The authors first perform scRNAseq on skin biopsy samples from five patients with L-lep and five patients that had undergone reversal to T-lep (RR samples). Clustering analysis identified 12 general cell types shared by all patients. These included myeloid cells and T-lymphocytes, which generally make up the majority of a granuloma, as well as skin-specific cells such as fibroblasts and keratinocytes. The authors then subset the myeloid and T-cell compartments to look more closely at immune cell phenotypes. Uncontrolled infection L-lep samples contained significantly more macrophage subsets expressing antiviral response genes (annotated as ML1 cells) as well as macrophages expressing altered lipid metabolism genes (ML2 cells). On the other hand, samples from patients undergoing reversal were abundant in dendritic cells and M1-like macrophages (ML4 cells). An additional macrophage subset, ML3, represented a transition population between the L-lep dominant ML2 subset and the RR dominant ML4 subset. The authors then used pseudotime analysis to infer a trajectory from the ML2 macrophage state to the ML4 state, with ML3 as a transition state. The cytokines IL1β and IFNγ were identified as upstream drivers of this trajectory, turning on dozens of antimicrobial genes with known direct bactericidal effects again M. leprae.

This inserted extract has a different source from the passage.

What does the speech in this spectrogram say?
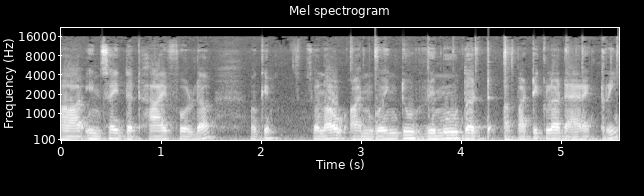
uh, inside that high folder okay. So now i'm going to remove that particular directory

Next, the authors generated a complementary spatial sequencing dataset from skin biopsy samples containing granulomas using the Visium platform (10x Genomics). Using cell-specific expression matrices from the existing scRNAseq dataset, cell type composition for each spatially sequenced spot was determined. The concordance of cell type-specific antimicrobial gene expression between the single-cell and spatial datasets was high, and spatial sequencing allowed the authors to visualize the architecture of the various immune subsets and expression of key antimicrobial genes within the granuloma structure. Notably, in RR and T-lep granulomas, ML3 (transition) and ML4 (M1-like) macrophages formed the core of a relatively organized structure, with lymphocytes and dendritic cells in the “mantle” zone surrounding this core. In contrast, in L-lep granulomas, ML2 macrophages and antiviral macrophages predominated, perhaps limiting the extent of antimicrobial gene expression by immune cells in the vicinity and contributing to uncontrolled infection. Importantly, the combination of spatial and single-cell transcriptome sequencing identified new roles for fibroblasts and keratinocytes, found on the periphery of the granuloma structure. Antimicrobial gene expression in these subsets was spatially mapped onto cell-type-resolved granuloma maps. The authors suggest these non-immune cell types may play an important role in antimicrobial gene expression and bacterial control.

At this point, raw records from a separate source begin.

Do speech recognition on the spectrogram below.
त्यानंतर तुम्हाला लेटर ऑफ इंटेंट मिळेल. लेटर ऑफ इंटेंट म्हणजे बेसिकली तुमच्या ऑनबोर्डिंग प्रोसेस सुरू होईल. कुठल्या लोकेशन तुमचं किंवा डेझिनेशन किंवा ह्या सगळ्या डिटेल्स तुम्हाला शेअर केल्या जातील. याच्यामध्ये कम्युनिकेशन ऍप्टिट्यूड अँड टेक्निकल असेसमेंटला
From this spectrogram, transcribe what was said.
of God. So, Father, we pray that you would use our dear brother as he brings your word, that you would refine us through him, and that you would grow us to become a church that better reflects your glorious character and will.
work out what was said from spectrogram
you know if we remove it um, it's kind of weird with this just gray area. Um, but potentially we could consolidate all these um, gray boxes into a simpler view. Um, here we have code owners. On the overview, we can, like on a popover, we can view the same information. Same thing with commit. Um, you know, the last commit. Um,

These exciting findings generate many new avenues of investigation. For example, do dendritic cells or T cells influence the antimicrobial expression of nearby fibroblasts and keratinocytes? Similarly, are changes in cell-cell interaction related to increased expression of IL1β and IFNγ? Additional technical progress in spatial sequencing, such as obtaining higher resolution to approach single-cell localization and increasing the number of genes detected per imaged region, will go a long way towards answering questions like this. Similarly, development of spatial-sequencing-specific analysis methods that leverage cell-proximity information will also serve to clarify the underlying biology of an evolving granuloma.